- Lose weight before the holidays. Don’t wait until the New Year. Start in October and shed a couple of pounds before the holiday season. We can call it to damage control. This way you won’t have to suffer through the misery of depriving yourself of your childhood favorites throughout the holidays.
- Eat before you shop. Eating first or packing a lunch are two of the most important of all the tips. The lunches you are going to eat at a restaurant are likely not healthy choices, and they are usually foods of convenience. You are stressed by the less than nice shoppers who just won’t get out of your way. There is no doubt why alcohol use is up during the holidays. Plan ahead and bring lunch or eat before you hit the shops.
- Drink water. Avoid sugary drinks and stay hydrated. Thirst can be confused for hunger. I do not need to stress how much water helps you lose weight, but it also helps promote satiety.
- Just keep moving. Don’t be a couch potato. Get off the lazy chair and have some fun. Go for a walk with the family instead of making an imprint on the sofa for the entire day.

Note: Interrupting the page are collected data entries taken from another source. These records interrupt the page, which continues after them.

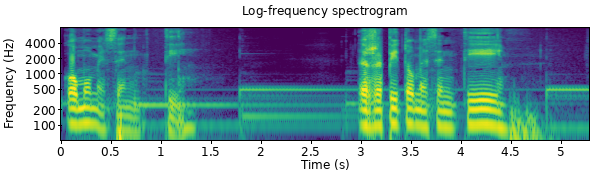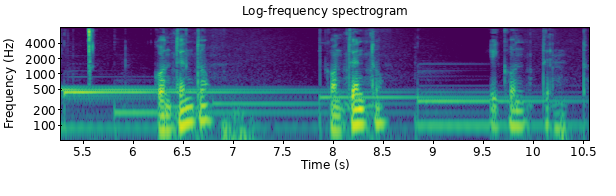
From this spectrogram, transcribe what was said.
cómo me sentí. Les repito, me sentí contento, contento y contento.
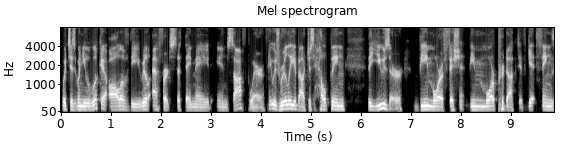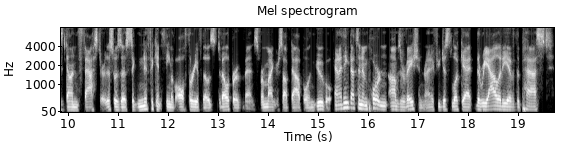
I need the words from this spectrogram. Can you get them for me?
which is when you look at all of the real efforts that they made in software, it was really about just helping the user be more efficient, be more productive, get things done faster. This was a significant theme of all three of those developer events from Microsoft, Apple, and Google. And I think that's an important observation, right? If you just look at the reality of the past,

- Eat Slowly. Don’t just keep forking it in there. Give your belly a chance to feel that it is full. We all enjoy the food, but slow down and enjoy the flavor. Drink plenty of water between bites. The fact is that if you eat slower, you will eat fewer calories.

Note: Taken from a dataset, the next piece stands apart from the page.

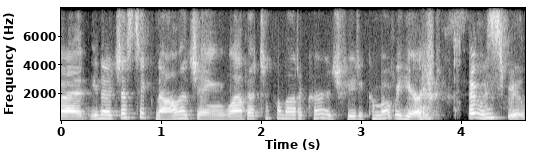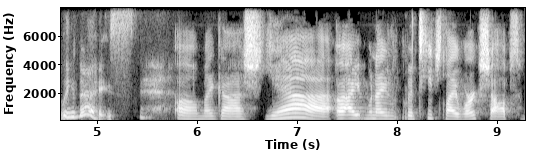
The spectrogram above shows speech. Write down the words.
but you know just acknowledging wow that took a lot of courage for you to come over here that was really nice oh my gosh yeah i when i would teach live workshops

Limit the egg nog. Eggnog is one of the most calorie-dense drinks of the holidays. It can have over 500 calories per cup if you add bourbon. I usually have 1-2 cups for the whole holiday period. If you partake, keep it to a mild roar.
- Sliver the dessert. Limit the amount of dessert you eat and if you must try each dessert, try a spoonful or sliver of each. Be very careful because these are calorie-dense.
- Relieve your stress and keep calm. Stress increases your cortisol and the risk of overeating. You may be feeling financially pinched, tired from lack of sleep, and visits with family are not always tension-free. There is a reason that family holidays usually involve whiskey. You might need a little to get through the holidays, but keep it to a limit. Alcohol is calorie-dense and lowers your inhibition and may lead to overeating.
- Acknowledge the challenge and be honest. Write down what you are eating. I am not suggesting you keep track of calories, but eating can get out of control. If you write it down in a journal, you are less likely to go “hog wild.”
- Eat plenty of vegetables. Snack healthy, and I recommend raw vegetables. If you can gain weight eating raw broccoli, cauliflower, carrots, and celery, I will shake your hand and call it a day. You cannot gain weight with fresh raw veggies unless you smother them in fat.
- Relax and enjoy the holiday! Weight loss is a journey, and there will be bumps in the road. Get back up and dust yourself off. Don’t get down on yourself because positivity and self-confidence are essential for success. Don’t look back at the mistakes and don’t let 25 December become a seven-day free-for-all.
So who cares about putting a few extra pounds on over Christmas? It’s only once a year. We all should be concerned because each pound is a higher risk. The problem with the United States is the holiday season primarily consists of nearly two months of celebrating that starts Thanksgiving and continuing until the beginning of January. If you celebrate the whole time, you will pack on the pounds.
The bottom line: A bit of smart damage control won’t spoil the festive spirit and may reduce your weight gain and help keep you from spiraling out of control as you enter the New Year. Bood choices and prevent weight gain and smaller portions can help also. Let the feast begin and enjoy the family!